[AVAILABLE DATA — start]
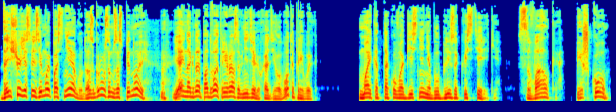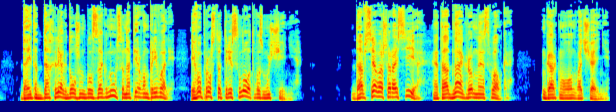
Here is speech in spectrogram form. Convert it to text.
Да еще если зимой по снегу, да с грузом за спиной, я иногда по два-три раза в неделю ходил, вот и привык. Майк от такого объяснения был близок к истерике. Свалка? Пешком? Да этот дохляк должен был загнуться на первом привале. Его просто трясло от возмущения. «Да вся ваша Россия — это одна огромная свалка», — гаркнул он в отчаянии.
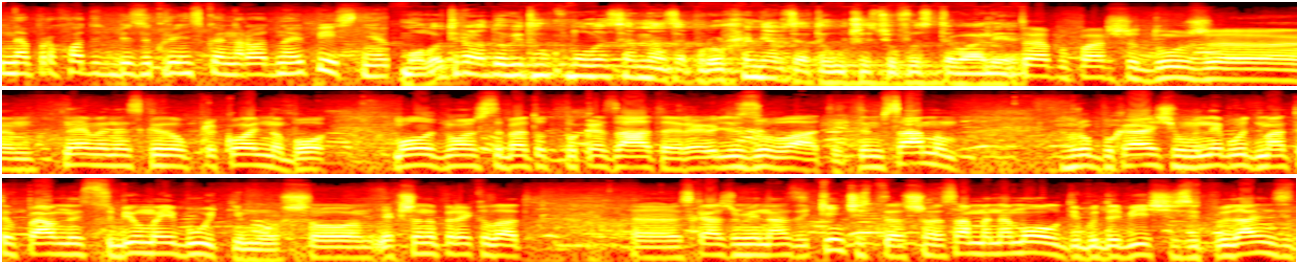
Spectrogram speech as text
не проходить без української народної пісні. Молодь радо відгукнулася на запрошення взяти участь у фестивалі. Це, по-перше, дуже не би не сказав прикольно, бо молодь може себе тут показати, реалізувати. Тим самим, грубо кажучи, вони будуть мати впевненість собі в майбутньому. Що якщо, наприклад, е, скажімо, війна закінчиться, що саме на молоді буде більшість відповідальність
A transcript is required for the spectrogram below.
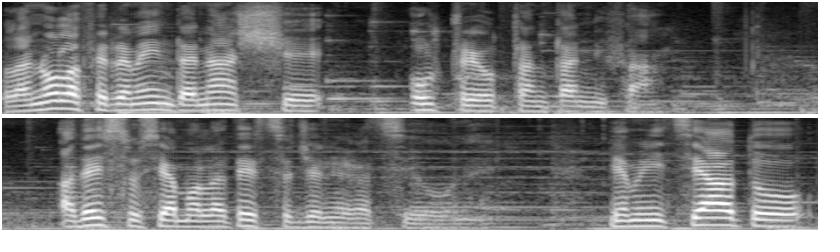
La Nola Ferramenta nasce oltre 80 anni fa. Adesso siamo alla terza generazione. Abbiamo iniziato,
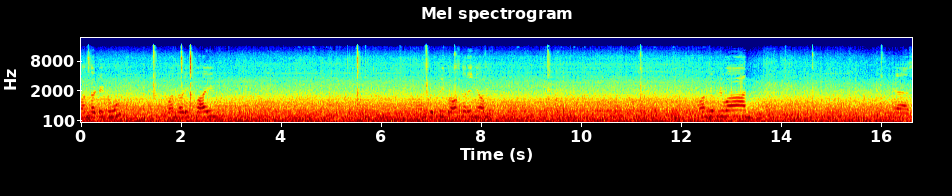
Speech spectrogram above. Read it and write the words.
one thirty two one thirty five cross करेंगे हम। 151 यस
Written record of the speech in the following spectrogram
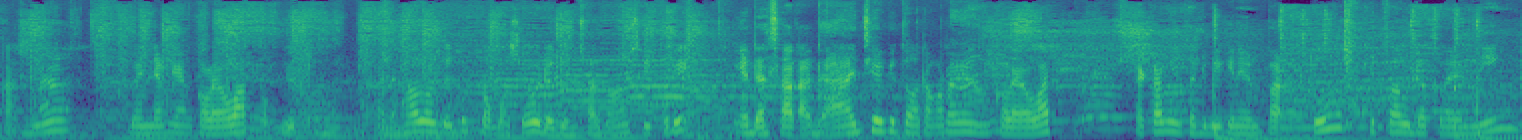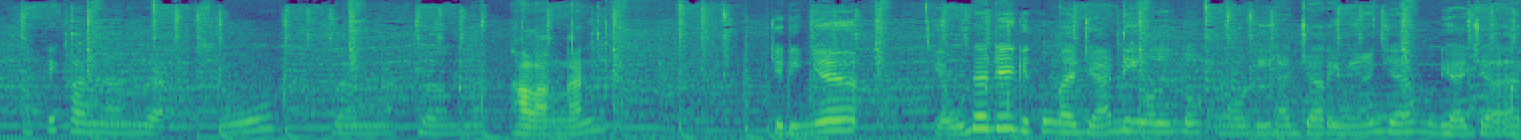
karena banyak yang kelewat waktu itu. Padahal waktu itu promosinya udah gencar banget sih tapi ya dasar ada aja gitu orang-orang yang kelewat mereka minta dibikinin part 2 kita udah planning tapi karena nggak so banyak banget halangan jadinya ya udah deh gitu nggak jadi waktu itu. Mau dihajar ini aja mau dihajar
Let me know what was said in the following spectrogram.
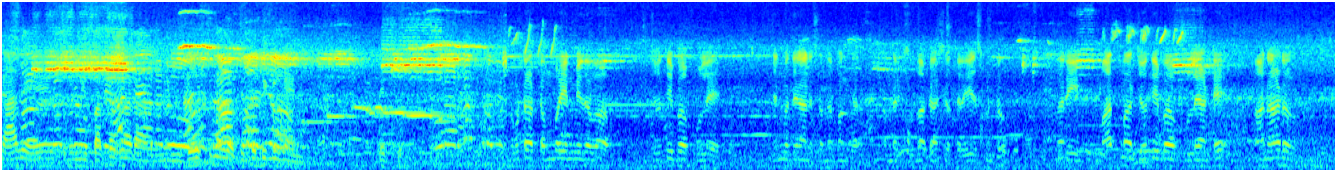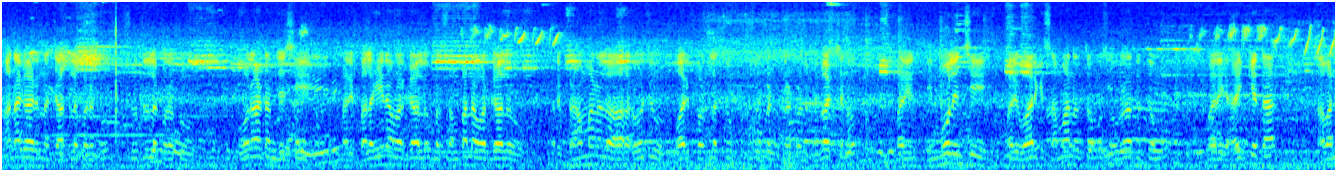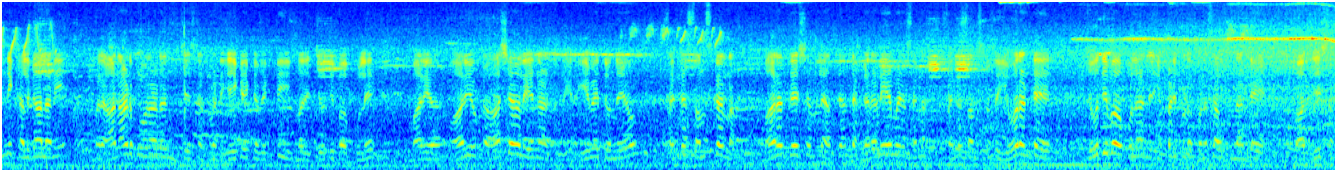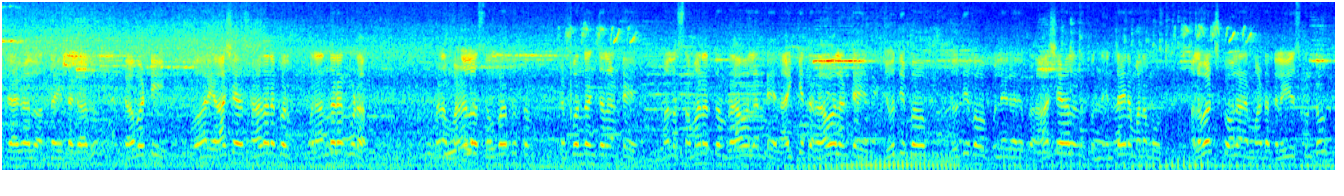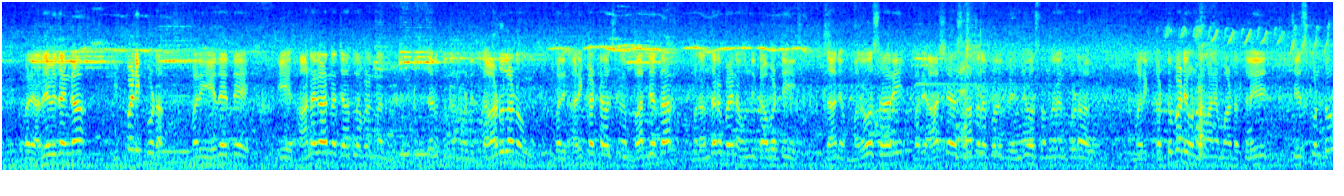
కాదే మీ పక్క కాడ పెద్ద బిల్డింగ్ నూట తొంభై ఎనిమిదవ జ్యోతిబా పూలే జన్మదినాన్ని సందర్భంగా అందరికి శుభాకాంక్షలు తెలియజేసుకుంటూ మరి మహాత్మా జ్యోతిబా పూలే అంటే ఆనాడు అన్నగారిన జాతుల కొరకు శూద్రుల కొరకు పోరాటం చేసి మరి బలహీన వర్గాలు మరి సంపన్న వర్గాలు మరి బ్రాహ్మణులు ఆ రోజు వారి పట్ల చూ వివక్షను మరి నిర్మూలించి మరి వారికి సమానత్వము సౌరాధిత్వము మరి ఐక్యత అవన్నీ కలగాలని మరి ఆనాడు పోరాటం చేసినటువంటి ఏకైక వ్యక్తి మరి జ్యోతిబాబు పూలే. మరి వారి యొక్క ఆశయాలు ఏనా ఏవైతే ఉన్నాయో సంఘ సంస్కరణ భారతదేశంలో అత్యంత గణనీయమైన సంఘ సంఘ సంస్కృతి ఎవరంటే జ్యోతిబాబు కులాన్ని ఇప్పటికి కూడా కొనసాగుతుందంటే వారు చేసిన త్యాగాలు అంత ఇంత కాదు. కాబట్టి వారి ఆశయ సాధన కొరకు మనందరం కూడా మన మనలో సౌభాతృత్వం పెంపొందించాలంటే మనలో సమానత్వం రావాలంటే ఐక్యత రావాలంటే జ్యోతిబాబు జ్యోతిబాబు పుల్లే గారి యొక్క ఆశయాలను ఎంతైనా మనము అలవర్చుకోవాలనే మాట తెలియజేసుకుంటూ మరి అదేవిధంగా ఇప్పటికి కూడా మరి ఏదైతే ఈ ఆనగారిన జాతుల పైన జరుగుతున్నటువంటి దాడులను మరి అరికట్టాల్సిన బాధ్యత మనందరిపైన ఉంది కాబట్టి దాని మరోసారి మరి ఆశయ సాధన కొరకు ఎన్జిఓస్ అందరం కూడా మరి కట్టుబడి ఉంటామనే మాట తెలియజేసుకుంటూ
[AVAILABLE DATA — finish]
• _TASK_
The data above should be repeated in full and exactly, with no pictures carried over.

• _RESPONSE TO THE EXERCISE_
Here is speech in spectrogram form. Convert it to text.
Да еще если зимой по снегу, да с грузом за спиной, я иногда по два-три раза в неделю ходил, вот и привык. Майк от такого объяснения был близок к истерике. Свалка? Пешком? Да этот дохляк должен был загнуться на первом привале. Его просто трясло от возмущения. «Да вся ваша Россия — это одна огромная свалка», — гаркнул он в отчаянии.
Spectrogram speech as text
не проходить без української народної пісні. Молодь радо відгукнулася на запрошення взяти участь у фестивалі. Це, по-перше, дуже не би не сказав прикольно, бо молодь може себе тут показати, реалізувати. Тим самим, грубо кажучи, вони будуть мати впевненість собі в майбутньому. Що якщо, наприклад, е, скажімо, війна закінчиться, що саме на молоді буде більшість відповідальність
A transcript is required for the spectrogram below.
La Nola Ferramenta nasce oltre 80 anni fa. Adesso siamo alla terza generazione. Abbiamo iniziato,
Speech spectrogram above. Read it and write the words.
one thirty two one thirty five cross करेंगे हम। 151 यस
Written record of the speech in the following spectrogram
karena banyak yang kelewat waktu itu. Padahal waktu itu promosinya udah gencar banget sih tapi ya dasar ada aja gitu orang-orang yang kelewat mereka minta dibikinin part 2 kita udah planning tapi karena nggak so banyak banget halangan jadinya ya udah deh gitu nggak jadi waktu itu. Mau dihajar ini aja mau dihajar
Let me know what was said in the following spectrogram.
కాదే మీ పక్క కాడ పెద్ద బిల్డింగ్ నూట తొంభై ఎనిమిదవ జ్యోతిబా పూలే జన్మదినాన్ని సందర్భంగా అందరికి శుభాకాంక్షలు తెలియజేసుకుంటూ మరి మహాత్మా జ్యోతిబా పూలే అంటే ఆనాడు అన్నగారిన జాతుల కొరకు శూద్రుల కొరకు పోరాటం చేసి మరి బలహీన వర్గాలు మరి సంపన్న వర్గాలు మరి బ్రాహ్మణులు ఆ రోజు వారి పట్ల చూ వివక్షను మరి నిర్మూలించి మరి వారికి సమానత్వము సౌరాధిత్వము మరి ఐక్యత అవన్నీ కలగాలని మరి ఆనాడు పోరాటం చేసినటువంటి ఏకైక వ్యక్తి మరి జ్యోతిబాబు పూలే. మరి వారి యొక్క ఆశయాలు ఏనా ఏవైతే ఉన్నాయో సంఘ సంస్కరణ భారతదేశంలో అత్యంత గణనీయమైన సంఘ సంఘ సంస్కృతి ఎవరంటే జ్యోతిబాబు కులాన్ని ఇప్పటికి కూడా కొనసాగుతుందంటే వారు చేసిన త్యాగాలు అంత ఇంత కాదు. కాబట్టి వారి ఆశయ సాధన కొరకు మనందరం కూడా మన మనలో సౌభాతృత్వం పెంపొందించాలంటే మనలో సమానత్వం రావాలంటే ఐక్యత రావాలంటే జ్యోతిబాబు జ్యోతిబాబు పుల్లే గారి యొక్క ఆశయాలను ఎంతైనా మనము అలవర్చుకోవాలనే మాట తెలియజేసుకుంటూ మరి అదేవిధంగా ఇప్పటికి కూడా మరి ఏదైతే ఈ ఆనగారిన జాతుల పైన జరుగుతున్నటువంటి దాడులను మరి అరికట్టాల్సిన బాధ్యత మనందరిపైన ఉంది కాబట్టి దాని మరోసారి మరి ఆశయ సాధన కొరకు ఎన్జిఓస్ అందరం కూడా మరి కట్టుబడి ఉంటామనే మాట తెలియజేసుకుంటూ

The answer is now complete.